- Whether in direct or indirect response, American Airlines released a new short film titled “You Are Why We Fly.” In it, employees emphasize that it is critical for planes to fly to get people home and deliver “life-saving equipment.” According to The Drum, the largest marketing website in Europe, this is the first time in four years American Airlines has relied on such brand-driven marketing.
AAL Stock Is Still Very Risky
[Wednesday, April 22, 1:10 p.m.]
- AAL shares are down 6.3% in intraday trading.

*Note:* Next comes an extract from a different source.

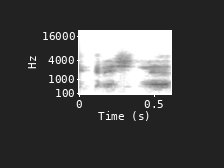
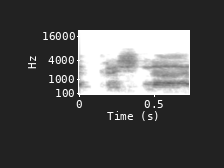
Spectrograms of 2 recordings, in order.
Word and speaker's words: कृष्ण: मैं बता देता हूँ प्रभु जी, इसका सही उच्चारण है हरे कृष्ण। ये कृष्णा नहीं बोलना है प्रभु जी। जो फॉरेनर्स हैं या कुछ लोग जो हैं वो कृष्णा रामा बोलते हैं, गलत उच्चारण है।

- InvestorPlace’s Wayne Duggan can’t deny that AAL stock looks “crazy cheap” here. But he also isn’t denying that it’s extremely risky, especially as the major carriers are likely to face long-lasting volatility. Right now, he thinks American and its peers will recover, but he’s not buying.
- Instead, Duggan is looking at United Airlines (NASDAQ:UAL), which has a larger market capitalization and less debt.
American Airlines Sends $460,000 to UNICEF
[Wednesday, April 22, 12:20 p.m.]
- American Airlines is sending $460,000 to UNICEF’s relief work in Argentina, Brazil, Costa Rica and Guatemala. The money will fund water, sanitation and hygiene items including personal protective equipment.
- According to a press release from the company, American Airlines has been participating in UNICEF’s Change for Good program since 1994. Flight attendants collect money from passengers on international trips. The company collected $1.2 million for the program in 2019.
Investors Should Focus on Southwest, Not American
[Wednesday, April 22, 11:25 a.m.]
- AAL stock is down 6.4% as of this writing.
- InvestorPlace’s Ian Bezek isn’t bullish on AAL stock, even after the federal bailout. He writes that it was already a weaker name in the carrier space, and he doesn’t trust it to stay afloat. For investors, he says it’s “needlessly speculative.”
- One stock in the airline space he does like is Southwest Airlines (NYSE:LUV). He writes Southwest has a solid balance sheet and looks to be the most secure airline right now.
American Airlines Raises Checked Bag Fees
[Wednesday, April 22, 10:45 a.m.]
- As of April 21, American Airlines is raising checked bag fees for trans-Atlantic flights. For all new flights, the first checked bag will increase from $60 to $75.
- One Mile at a Time reports that American Airlines is not raising checked bag fees yet for domestic flights, although JetBlue (NASDAQ:JBLU) and United Airlines (NASDAQ:UAL) have moved to do so.
- These increased fees come as travel demand is at rock-bottom levels, and airlines are cutting capacity left and right. AAL stock is down 63% year-to-date.
Don’t Buy AAL Stock Just Yet
[Wednesday, April 22, 9:50 a.m.]
- AAL shares opened at $11.09 today.
- InvestorPlace’s Thomas Niel writes that many investors see AAL stock as a bottom-fishing opportunity, or even as a legitimate stock to buy now. Niel isn’t so sure, though. He’s worried about how long it will take airlines to recover, and how long it will take for demand to return to normal.
- What’s his takeaway? Stay away for now, and take a wait-and-see approach. He’s particularly keen on shares between $5 and $10.